NEVER ALONE – A horror short story. The art kind of stands out as it is quite different to art surrounding it. It has a finer line and the colours are a bit more muted to those in the rest of the book. Interesting story with a twist. Not my cup of tea but I think it was well executed.

RED SANDS – TESTAMENT – The 80s movies set in an apocalyptic future that I most enjoyed weren’t really about an apocalyptic future but about the society we live in. This story, set in the apocalyptic world created by Ciaran Marcantonio and Cormac Hughes, has decided to look at religion. Father Solomon and Sister Abagail are fighting a holy war against the demonic creatures of this world. We see a certain level of zealotry here. I’ll be interested in seeing where this story goes and seeing that it’s Robert Carey and Ciaran Marcantonio on writing, I’m almost certain there’s a Wyatt Family reference in there. I think Robert Carey’s art is subtly different to his first story two as it is shaped to fit the science fiction world. Ruth Redmond’s colours really make the art pop and I like how it stays within the colour palette established in the first RED SANDS story.

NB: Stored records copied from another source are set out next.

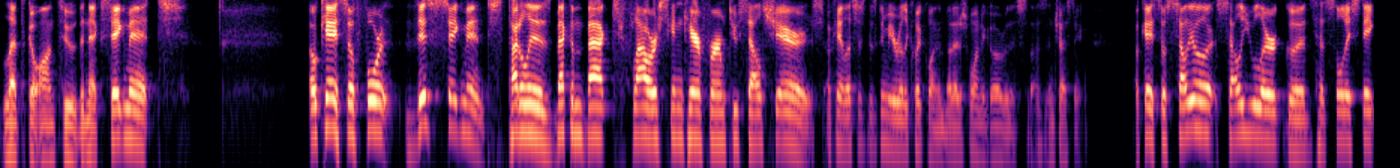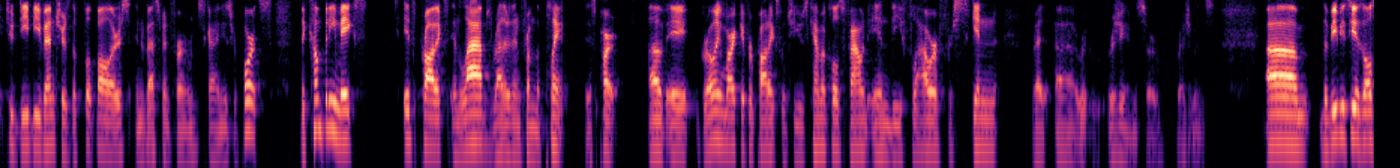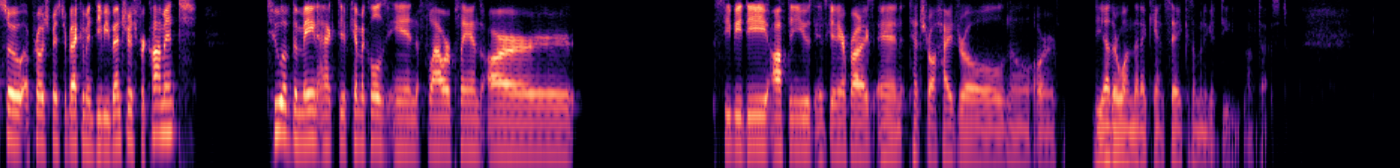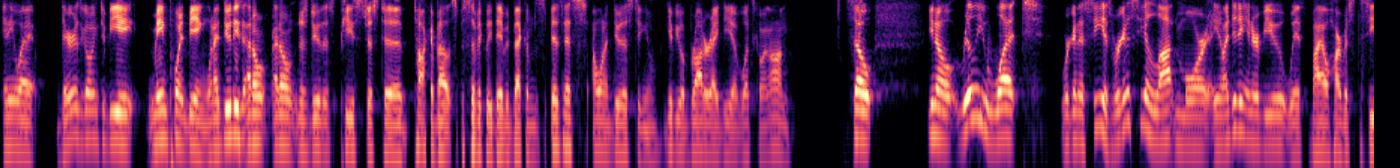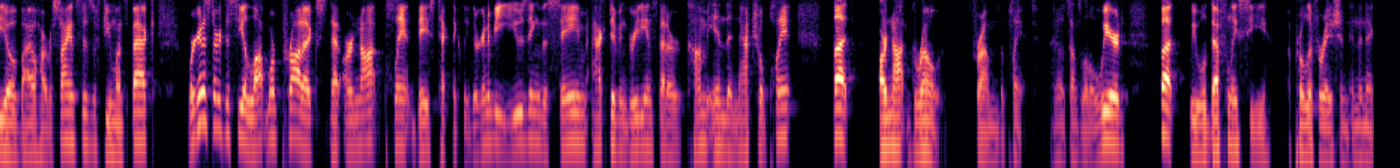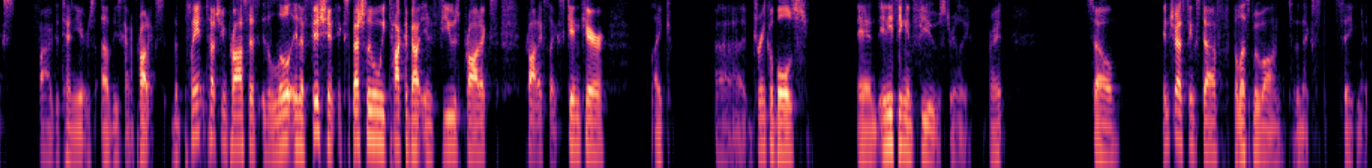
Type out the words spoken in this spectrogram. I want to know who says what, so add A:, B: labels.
A: Let's go on to the next segment. Okay, so for this segment, title is Beckham backed flower skincare firm to sell shares. Okay, let's just this is gonna be a really quick one, but I just wanted to go over this. That was interesting. Okay, so cellular cellular goods has sold a stake to DB Ventures, the footballers investment firm. Sky News reports the company makes its products in labs rather than from the plant. It is part of a growing market for products which use chemicals found in the flower for skin re- uh, re- regimes or regimens. Um, the BBC has also approached Mr. Beckham and DB Ventures for comment. Two of the main active chemicals in flower plants are CBD, often used in skincare products, and tetrahydrocannabinol, or the other one that I can't say because I'm going to get demonetized. Anyway, there is going to be a main point being when I do these, I don't I don't just do this piece just to talk about specifically David Beckham's business. I want to do this to you know give you a broader idea of what's going on. So, you know, really what we're going to see is we're going to see a lot more. You know, I did an interview with BioHarvest, the CEO of BioHarvest Sciences, a few months back. We're going to start to see a lot more products that are not plant based technically. They're going to be using the same active ingredients that are come in the natural plant, but are not grown from the plant. I know it sounds a little weird, but we will definitely see a proliferation in the next five to 10 years of these kind of products. The plant touching process is a little inefficient, especially when we talk about infused products, products like skincare, like uh, drinkables, and anything infused, really, right? So interesting stuff, but let's move on to the next segment.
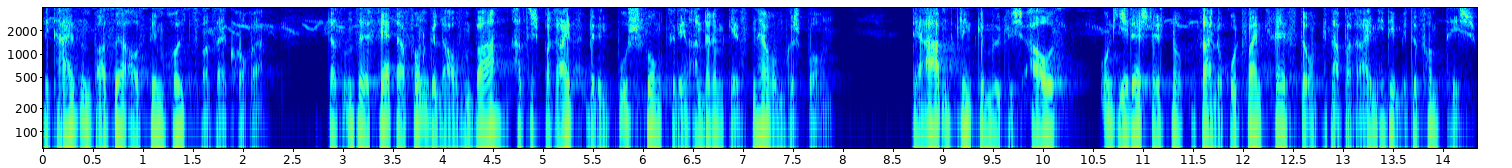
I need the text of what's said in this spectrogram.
mit heißem Wasser aus dem Holzwasserkocher. Dass unser Pferd davongelaufen war, hat sich bereits über den Buschfunk zu den anderen Gästen herumgesprochen. Der Abend klingt gemütlich aus und jeder stellt noch seine Rotweinkräste und Knappereien in die Mitte vom Tisch.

KNIGHTS OF OLD – This story really feels like a set up to a series staring a certain Marvel character but with a modern twist (can’t say who – SPOILERS). Darrin O’Toole certainly seems to have done his homework as there is such an authentic feel to the characters and the story. It is a good set-up but I kind of want to read the story that comes after this. With no “End” or “To be continued”, I don’t know if we will be getting more. The interesting thing about this issue is that we get to see Robert Carey’s art in four different worlds and three different colourists. With this story, he is working in a more realistic world. He’s created some characters that look the part. I could tell one of them was a soldier of some sort straight away. With this coming straight after TESTAMENT, the colours (this time by Dee Cunniffe) also help to differentiate between the too. They have a more real world feel.

SPACE BANDITS – A fun science fiction done-in-one about a group of female bandits. It is the kind of story that I would expect to find in 2000AD with its dark humour and science fiction setting (I’d argue that Lightning Strike are well on their way to competing with that title). It is a nice change of pace from the grittier stories in this issue (not criticism of those but it is nice to have a mixture).

NORTH BEND – Robert Carey and Dee Cunniffee join forces again but Dee has used a different tact with the colours. Comparing this to KNIGHTS OF OLD really shows the power of a good colourist. The story (written by Ryan Ellsworth) is a set-up for a longer story (to be Kickstartered it seems). It is a sci-fi/detective story. We get hints to how the main character got in his current situation but I was left with enough questions that I’ll be interested in seeing where this goes.

Lightning Strike issue 8 sold out at ComicCity Fest. We will let you know once the issue becomes available again.